Humans have been doing it for years: taking one thing and putting it to another use. George Washington Carver, for instance, took the lowly peanut and re-purposed it into 300 other products. Consider 3M, which was trying to develop an adhesive that was not very sticky for use on bulletin boards. That never caught on, but a 3M chemist had the insight to use it on note paper and Post-Its were born.
What else could you do with your products and services? To answer this question, you must first turn off preconceived notions and look at the problem afresh, as a 12-year-old might.
Could it do more things, as does the Swiss Army Knife? Can you modify it some way to fit a new use?
Can you find other functions, purposes or relationships?
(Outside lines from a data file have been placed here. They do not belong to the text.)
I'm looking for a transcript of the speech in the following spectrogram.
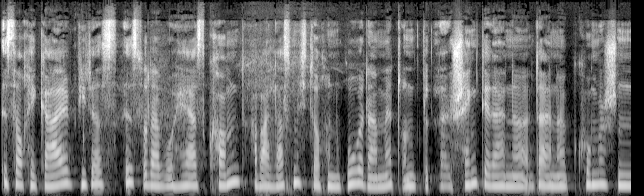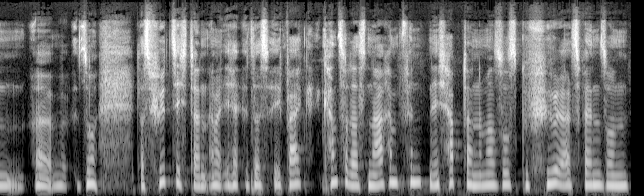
Ist auch egal, wie das ist oder woher es kommt, aber lass mich doch in Ruhe damit und schenk dir deine, deine komischen, äh, so, das fühlt sich dann, das, ich, kannst du das nachempfinden? Ich habe dann immer so das Gefühl, als wenn so ein,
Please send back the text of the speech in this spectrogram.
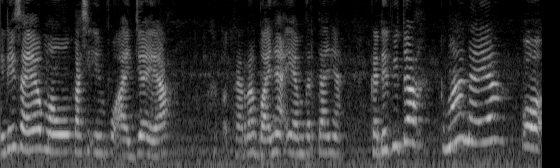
Ini saya mau kasih info aja ya karena banyak yang bertanya Kak Devita ke mana ya? Kok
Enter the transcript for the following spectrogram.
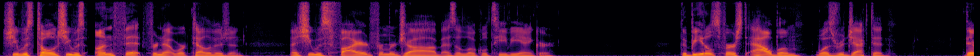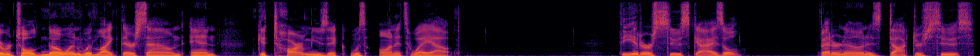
she was told she was unfit for network television, and she was fired from her job as a local TV anchor. The Beatles' first album was rejected. They were told no one would like their sound, and guitar music was on its way out. Theodore Seuss Geisel, better known as Dr. Seuss,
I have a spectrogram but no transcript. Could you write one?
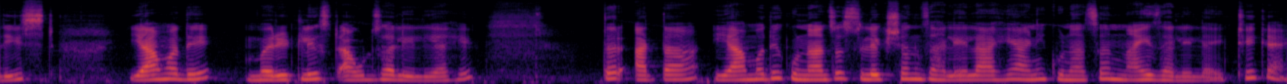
लिस्ट यामध्ये मेरिट लिस्ट आऊट झालेली आहे. तर आता यामध्ये कुणाचं सिलेक्शन झालेलं आहे आणि कुणाचं नाही झालेलं आहे. ठीक आहे?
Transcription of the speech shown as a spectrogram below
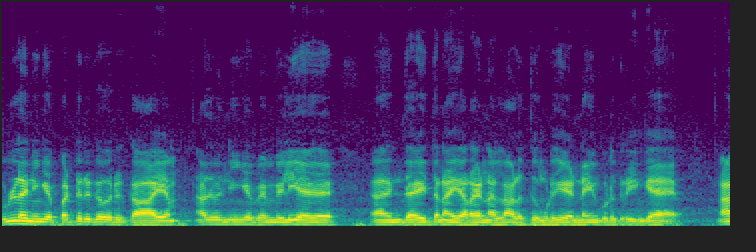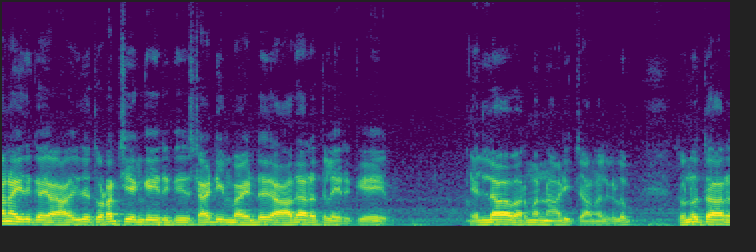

Could you spin it off into something new?
Is anything being wasted in your process? Could that be put to some use?
One company received paper that was too thick for the toilet paper it manufactured and they didn’t want to waste it. They asked, “what else can we do with this?” And the paper towel was born. Goodyear Tire developed a pollution-free furnace that burns discarded tires, converting them to energy.
How could your product or service be used in a different market, country or field?
What’s the most unusual, practical or silliest new use you can think of?
Have you ever creatively put something to another use? Tell us about it.
Part 1 of the series – SCAMMPERR For Creativity
Part 2 of the series - Combine It For Creativity
Part 3 of the series – Adapt It For Creativity
Part 4 of the series – Magnify It For Creativity
Part 5 of the series – Modify It For Creativity